My dislike for calves’ liver might have been the cooks. My grandmother and mother were not known for their culinary abilities and my beloved was a great coach. It would be during my college days before I knew you could order steak any way other than crisp and brittle. My mother and grandmother did well with fried chicken, biscuits and certain “exotic” dishes like “cooter” soup or catfish stew, “victory” burgers and chicken pot pie. Steak and liver just weren’t their best efforts. My grandmother’s creamed corn was to die for, due in part I think, to the sweat of her brow dripping into it, or the fried fatback it was cooked in. Mom’s butter scotch pie…sorry, I’m having a moment… maybe they were better cooks than I give them credit for. I should also say when my beloved wishes to be, she is a great cook. The last time she wished to be………?

As much as I hate calves’ liver, I like chicken livers…love chicken livers. Fried or marinated and grilled. They just aren’t very good for a heart attack survivor who is trying to remain a survivor. I once tried to make a “poor man’s” chicken liver pate’ stuffed mushroom. I guess there is a reason duck pate’ is expensive and there is probably more to liver pate’ than just ground up liver. My beloved tried one and wasn’t impressed. The puppy dogs ate the mushrooms and left the liver. Not a glowing recommendation.

Which brings me, on a roundabout path, to the point of this story…Liver mush. I am guessing many people are not familiar with liver mush. It is a Southern “thang” made from ground pork liver and hog head parts mixed with cornmeal and spices like sage and pepper. I know the head parts have a few of you scratching your head part, but when a hog is processed, very little is wasted. I should have mentioned souse meat, pickled pig’s feet or pig’s knuckles first. It makes head parts sound a mite bit more palatable. My grandmother would mix the concoction together and form the liver mush into blocks, wrap it in wax paper and refrigerate. I’m sure some of you folks from above the Mason-Dixon line are thinking liver pudding and you would be close. Liver mush is a bit courser. My grandmother would slice it and fry it with onions…I don’t guess “milk and honey” from Heaven could have been any better.

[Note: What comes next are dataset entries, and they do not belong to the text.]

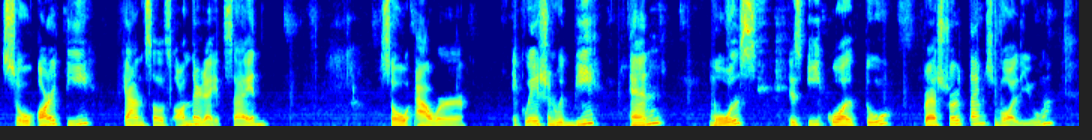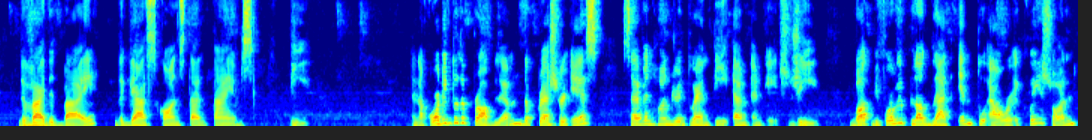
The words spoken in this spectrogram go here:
So RT cancels on the right side. So our equation would be N moles is equal to pressure times volume divided by the gas constant times T. And according to the problem, the pressure is 720 mmHg. But before we plug that into our equation,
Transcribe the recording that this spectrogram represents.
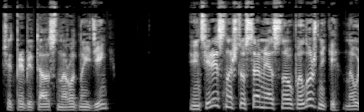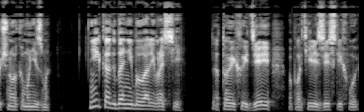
Все это приобреталось на народные деньги. Интересно, что сами основоположники научного коммунизма никогда не бывали в России, зато их идеи воплотились здесь лихвой.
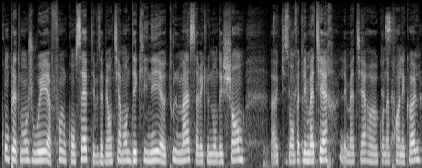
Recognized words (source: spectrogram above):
complètement joué à fond le concept et vous avez entièrement décliné euh, tout le mas avec le nom des chambres euh, qui sont en fait les matières, les matières euh, qu'on apprend à l'école.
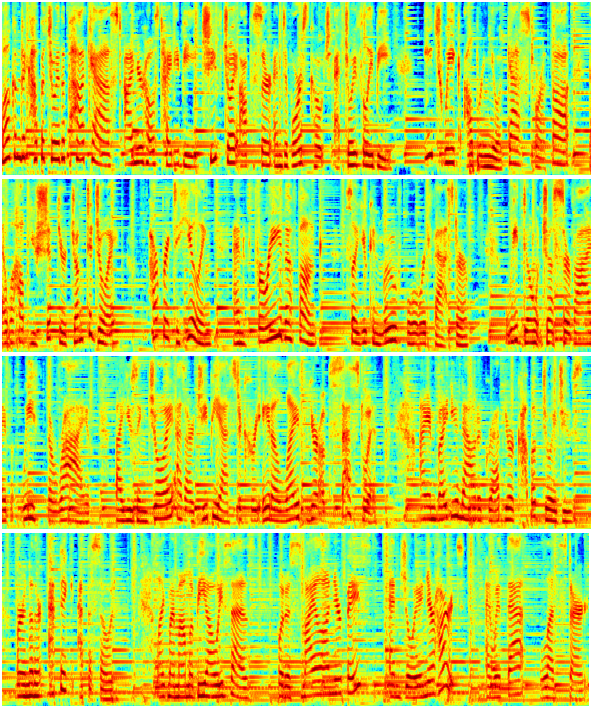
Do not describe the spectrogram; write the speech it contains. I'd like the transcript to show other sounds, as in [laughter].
Welcome to Cup of Joy, the podcast. I'm your host, Heidi B., Chief Joy Officer and Divorce Coach at Joyfully Be. Each week, I'll bring you a guest or a thought that will help you shift your junk to joy, heartbreak to healing, and free the funk so you can move forward faster. We don't just survive, we thrive by using joy as our GPS to create a life you're obsessed with. I invite you now to grab your cup of joy juice for another epic episode. Like my Mama B always says, put a smile on your face and joy in your heart. And with that, let's start.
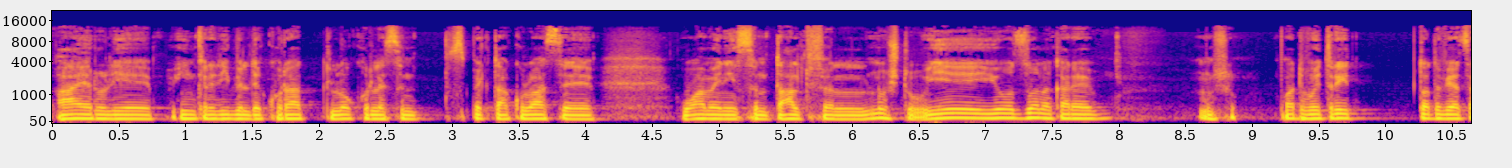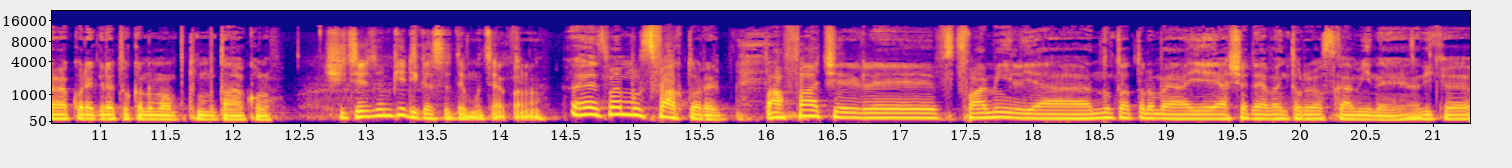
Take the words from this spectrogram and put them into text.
aerul e incredibil de curat, locurile sunt spectaculoase, oamenii sunt altfel, nu știu, e, e o zonă care, nu știu, poate voi trăi toată viața mea cu regretul că nu m-am putut muta acolo. Și ți se împiedică să te muți acolo. Sunt mai mulți factori. Afacerile, familia, nu toată lumea e așa de aventurios ca mine. Adică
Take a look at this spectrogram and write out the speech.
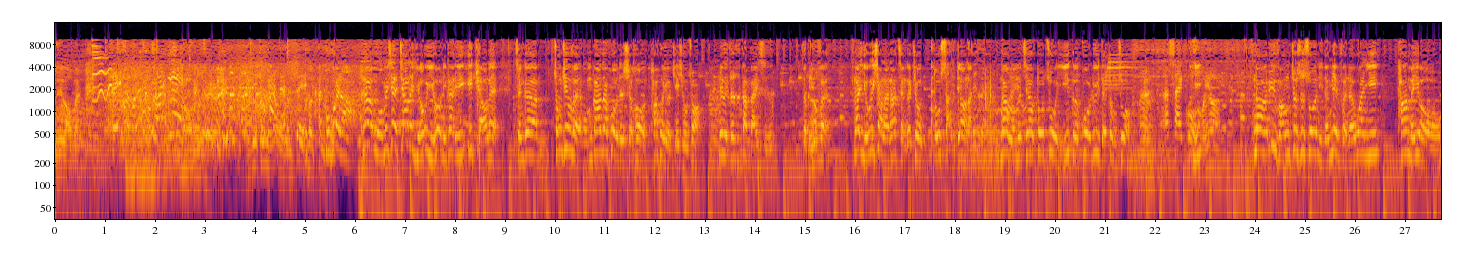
这些老板。贼什么？这是专业。都没让我们顾客看。不会啦，那我们现在加了油以后，你看一一条嘞，整个中筋粉，我们刚刚在和的时候，它会有结球状，那个就是蛋白质的部分。那油一下来，它整个就都散掉了。那我们只要多做一个过滤的动作。嗯，要筛过。怎么样？那预防就是说，你的面粉呢，万一它没有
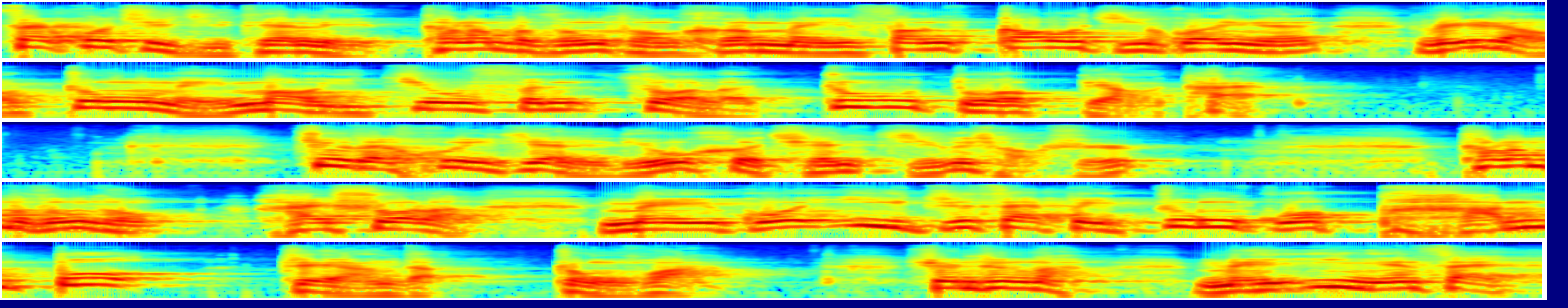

Unfortunately, liver mush is no better for me than fried chicken liver but it wasn’t long ago I had a powerful hankering, which is Southern for an almost uncontrollable desire and in my case, it was not almost. I wanted fried liver mush and onions something awful. I remembered when we ran out of the homemade product we bought Jenkins’s Liver Mush at Pettus’s Store just down the road from the house. That is exactly what I decided to do…except I couldn’t find Jenkin’s in my part of the world and Pettus’s Store no longer exists. I had to settle for Neese’s Liver Pudding, damn Yankee infiltration. It was great, almost as good as I remembered. Then I made the mistake of reading the list of ingredients. You think head parts were bad? Liver and corn meal were listed third and fourth, the first ingredient was the farthest point on the front of a hog’s head. I’m not even going to tell you what the second ingredient was but I know we didn’t put that particular organ in our liver mush.

Will I eat it again? Despite the list of ingredients more than likely. I am pragmatic enough to realize if it tastes good it really doesn’t matter what the ingredients are. I’m also a realist and must admit, fried liver mush is not very good for me so I won’t eat it often. The reason I will eat it occasionally is because it reminds me of people now gone and sometimes warm feelings are worth the risk.

Uniquely Southern, uniquely insightful, books by Don Miller can be bought or downloaded at http://goo.gl/lomuQf